_YOUR ASSIGNMENT:_ Please repeat the records exactly. The pictures are to be left out.

....................

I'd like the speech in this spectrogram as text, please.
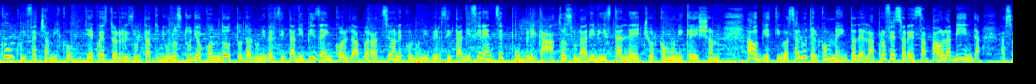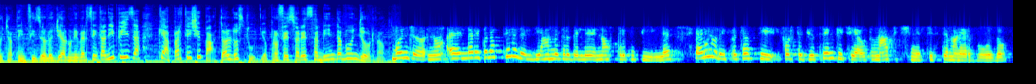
con cui facciamo i conti e questo è il risultato di uno studio condotto dall'Università di Pisa in collaborazione con l'Università di Firenze pubblicato sulla rivista Nature Communication. A obiettivo salute il commento della professoressa Paola Binda, associata in fisiologia all'Università di Pisa, che ha partecipato allo studio. Professoressa Binda, buongiorno. Buongiorno. Eh, la regolazione del diametro delle nostre pupille è uno dei processi forse più semplici e automatici nel sistema nervoso nervoso.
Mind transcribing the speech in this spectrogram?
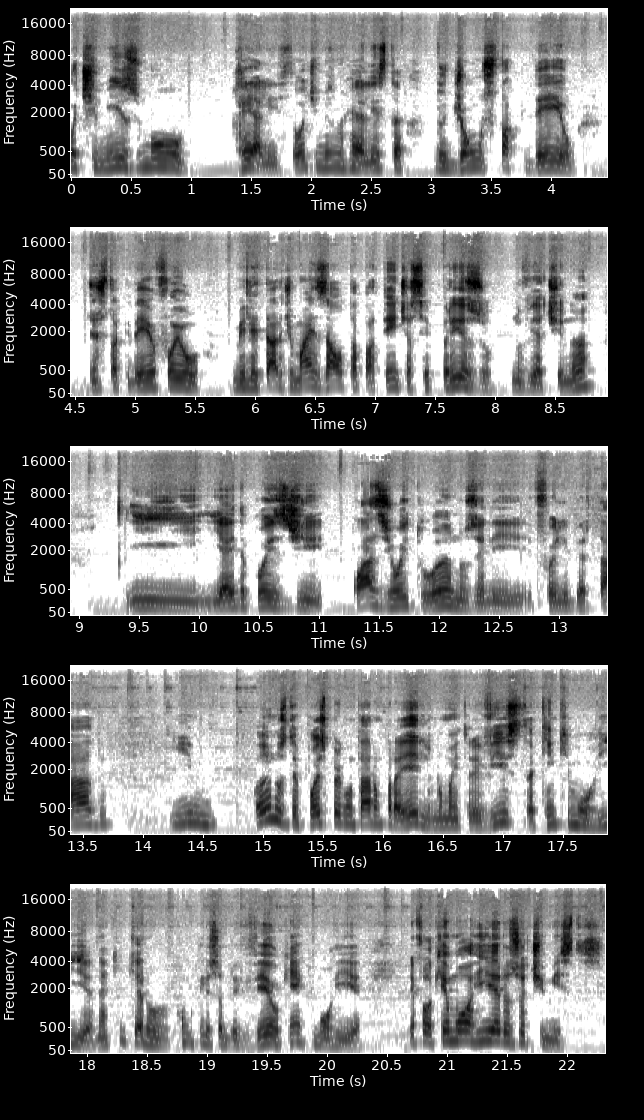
otimismo realista, o otimismo realista do John Stockdale. John Stockdale foi o militar de mais alta patente a ser preso no Vietnã, e, e aí depois de quase oito anos ele foi libertado, e anos depois perguntaram para ele numa entrevista quem que morria, né? Quem que era, como que ele sobreviveu, quem é que morria? Ele falou que quem morria eram os otimistas.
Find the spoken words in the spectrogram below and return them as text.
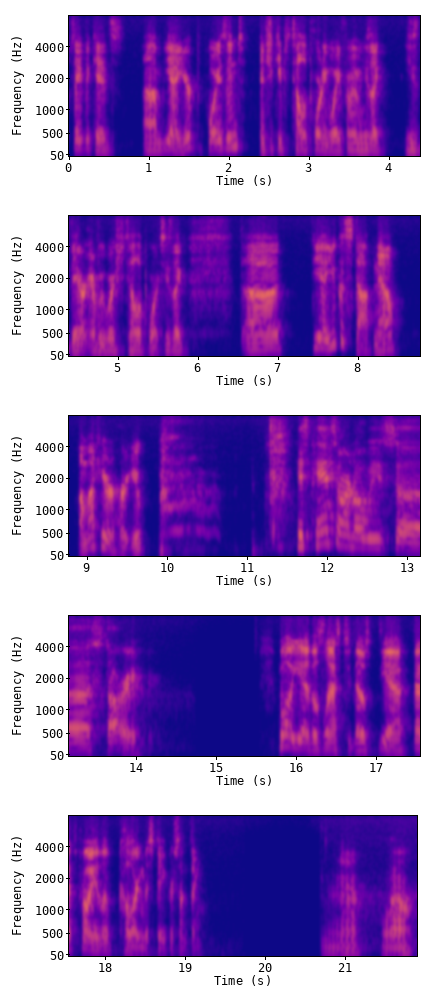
save the kids. Um, yeah, you're poisoned, and she keeps teleporting away from him. He's like, he's there everywhere she teleports. He's like, uh, yeah, you could stop now. I'm not here to hurt you. His pants aren't always uh, starry. well, yeah, those last two, those, yeah, that's probably a coloring mistake or something. Yeah, well,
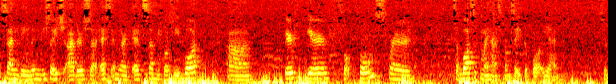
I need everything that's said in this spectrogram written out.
Sunday when we saw each other sa SM North EDSA because we bought uh, ear, earphones for sa boss of my husband. So, ito po, yan. So,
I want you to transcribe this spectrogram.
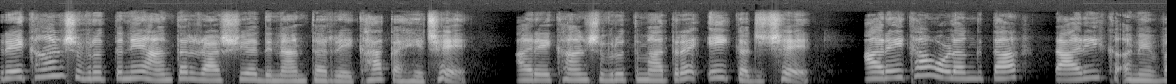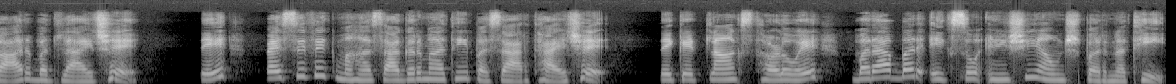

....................

_ANSWER SPACE:_
I'd like the speech in this spectrogram as text, please.
con cui facciamo i conti e questo è il risultato di uno studio condotto dall'Università di Pisa in collaborazione con l'Università di Firenze pubblicato sulla rivista Nature Communication. A obiettivo salute il commento della professoressa Paola Binda, associata in fisiologia all'Università di Pisa, che ha partecipato allo studio. Professoressa Binda, buongiorno. Buongiorno. Eh, la regolazione del diametro delle nostre pupille è uno dei processi forse più semplici e automatici nel sistema nervoso nervoso.
Mind transcribing the speech in this spectrogram?
otimismo realista, o otimismo realista do John Stockdale. John Stockdale foi o militar de mais alta patente a ser preso no Vietnã, e, e aí depois de quase oito anos ele foi libertado, e anos depois perguntaram para ele numa entrevista quem que morria, né? Quem que era, como que ele sobreviveu, quem é que morria? Ele falou que quem morria eram os otimistas.
Find the spoken words in the spectrogram below and return them as text.
save the kids. Um, yeah, you're poisoned, and she keeps teleporting away from him. He's like, he's there everywhere she teleports. He's like, uh, yeah, you could stop now. I'm not here to hurt you. His pants aren't always uh, starry. well, yeah, those last two, those, yeah, that's probably a coloring mistake or something. Yeah, well,
I need everything that's said in this spectrogram written out.
Sunday when we saw each other sa SM North EDSA because we bought uh, ear, earphones for sa boss of my husband. So, ito po, yan. So,
I want you to transcribe this spectrogram.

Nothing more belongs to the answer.